[Recorded data]
= Beginning of Section =

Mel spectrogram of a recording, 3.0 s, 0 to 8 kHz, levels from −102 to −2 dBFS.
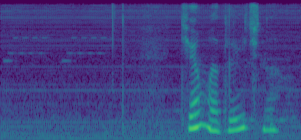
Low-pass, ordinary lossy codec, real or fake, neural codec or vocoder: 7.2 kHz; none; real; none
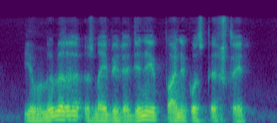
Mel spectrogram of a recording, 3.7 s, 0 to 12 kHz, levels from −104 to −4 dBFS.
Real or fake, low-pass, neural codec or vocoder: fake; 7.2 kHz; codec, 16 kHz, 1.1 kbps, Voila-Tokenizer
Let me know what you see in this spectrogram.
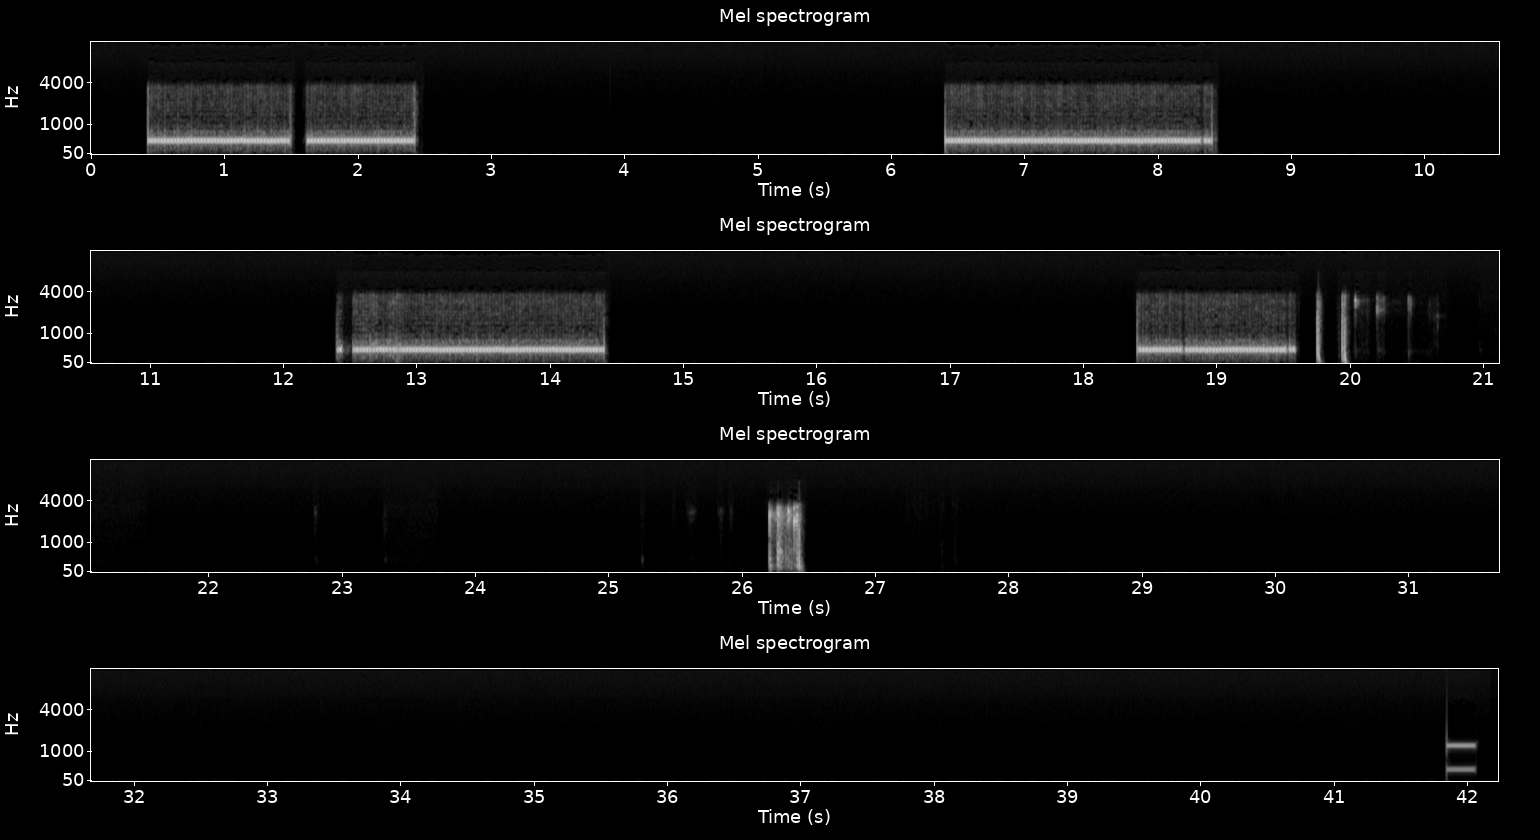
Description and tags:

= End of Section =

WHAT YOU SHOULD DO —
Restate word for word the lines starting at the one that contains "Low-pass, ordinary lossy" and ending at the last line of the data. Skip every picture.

WRITTEN RESPONSE —
Low-pass, ordinary lossy codec, real or fake, neural codec or vocoder: 7.2 kHz; none; real; none
Mel spectrogram of a recording, 3.7 s, 0 to 12 kHz, levels from −104 to −4 dBFS.
Real or fake, low-pass, neural codec or vocoder: fake; 7.2 kHz; codec, 16 kHz, 1.1 kbps, Voila-Tokenizer
Let me know what you see in this spectrogram.
Description and tags:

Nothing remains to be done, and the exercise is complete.